If you look on that back ridge of the pack in the pic on the left, you'll see a long zipper that appears to continue on down the right shoulder strap. If you look at the pic on the right, you'll see that zipper does, indeed, continue about half-way down the length of that shoulder strap. Rather than have the usual H2O port on the back of the pack somewhere, that zippered pocket is it. Open it up, and it's a very thin pocket where you hang the bladder. Then you run the tube the length of the zipper to where it exits on the shoulder strap.
It's an interesting way to solve that problem. It's, also, where my bag had an issue. I used it for a long time, and always had the bladder in it. Then one day I decided that I was going to use it without the bladder, and realized that they had not actually sewn in one side of the end of the zipper. So long as the water tube was run through the shoulder strap, the zipper would stop a couple of inches short of the end. When I pulled the bladder out and zipped that up, the zipper just came off the end, and, despite my best efforts, the zipper would not go back on.

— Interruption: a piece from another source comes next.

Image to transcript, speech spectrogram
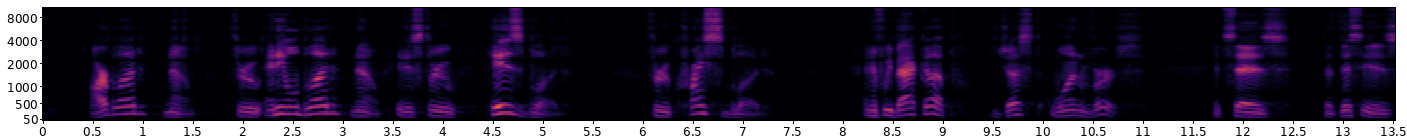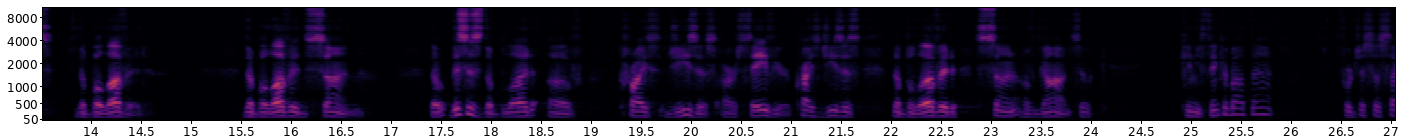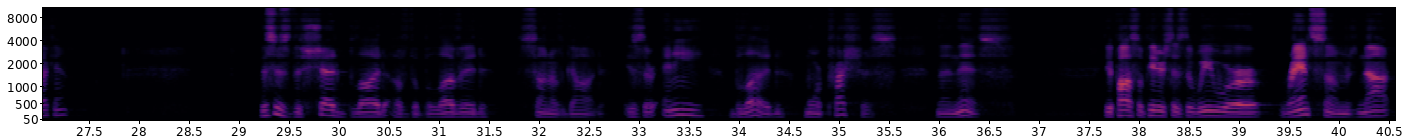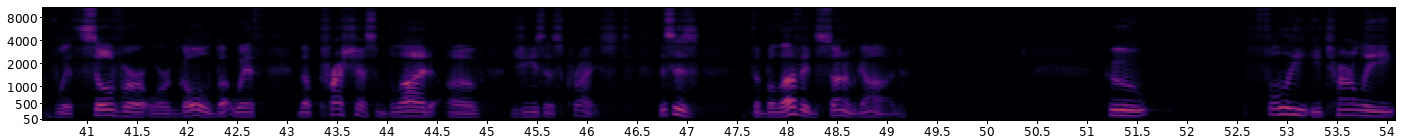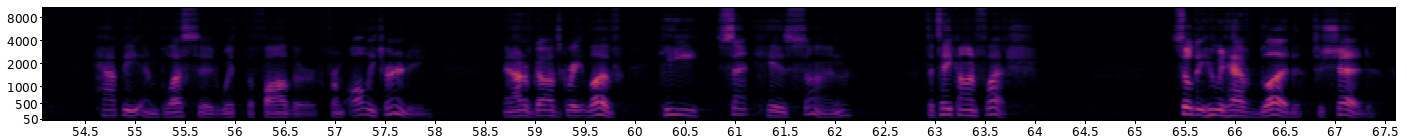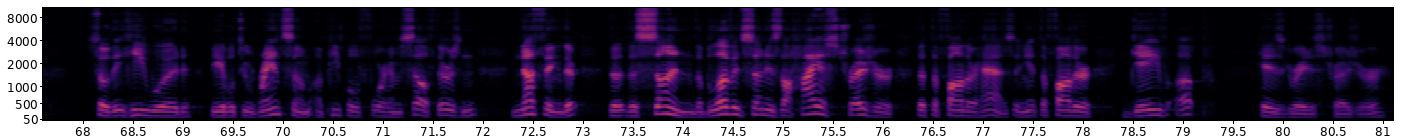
our blood? No. Through any old blood? No. It is through his blood, through Christ's blood. And if we back up just one verse, it says that this is the beloved, the beloved Son. The, this is the blood of Christ Jesus, our Savior. Christ Jesus, the beloved Son of God. So, can you think about that for just a second? This is the shed blood of the beloved Son of God. Is there any blood more precious than this? The Apostle Peter says that we were ransomed not with silver or gold, but with the precious blood of Jesus Christ. This is the beloved Son of God who fully, eternally happy and blessed with the Father from all eternity. And out of God's great love, he sent his Son to take on flesh so that he would have blood to shed, so that he would be able to ransom a people for himself. There's nothing. There, the, the Son, the beloved Son, is the highest treasure that the Father has. And yet the Father gave up his greatest treasure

The Outdoor Products warranty and customer service were both stellar even though the pack already had a lot of miles on it. I let them know I had an issue, they asked for pics, and they quickly covered it. The backpack wasn't being made at that point, so they gave me credit on their website. I already had my eye on the pack that I'll talk about next week, so I gave the credit to my wife to get one that she needed. Later on, I ended up doing some surgery on the bag to get the zipper back in place, and then sewed everything up so that it works again. Not long after I bought the bag, I replaced all the gray zipper pulls with bright yellow ones, so I used bright yellow thread on it when fixed the zipper.
I really like this daypack. I've used it enough that it's well broken in. I've personalized it by adding those grimlocks, changing the zipper pulls, and now it has the yellow stitching where I fixed it. It's relatively comfortable, and it holds enough to get you by for a day, but not so much that it's really going to get heavy. The back on it has that upside down T pattern that helps with ventilation. I've got no complaints about this pack. In fact, at the $35 that it is currently listed on the Walmart website, I don't know that you could get a better bang for your buck day pack.
Snarf is a wannabe musician who currently resides in the great state of Texas. His wife is his favorite. If Coca Cola was alcohol, he'd be a raging alcoholic. He dislikes going to the grocery store. And he still misses his dog who was taken by cancer 2 years ago. Check out his Reverb shop and see if he has any gear he's trying to get rid of.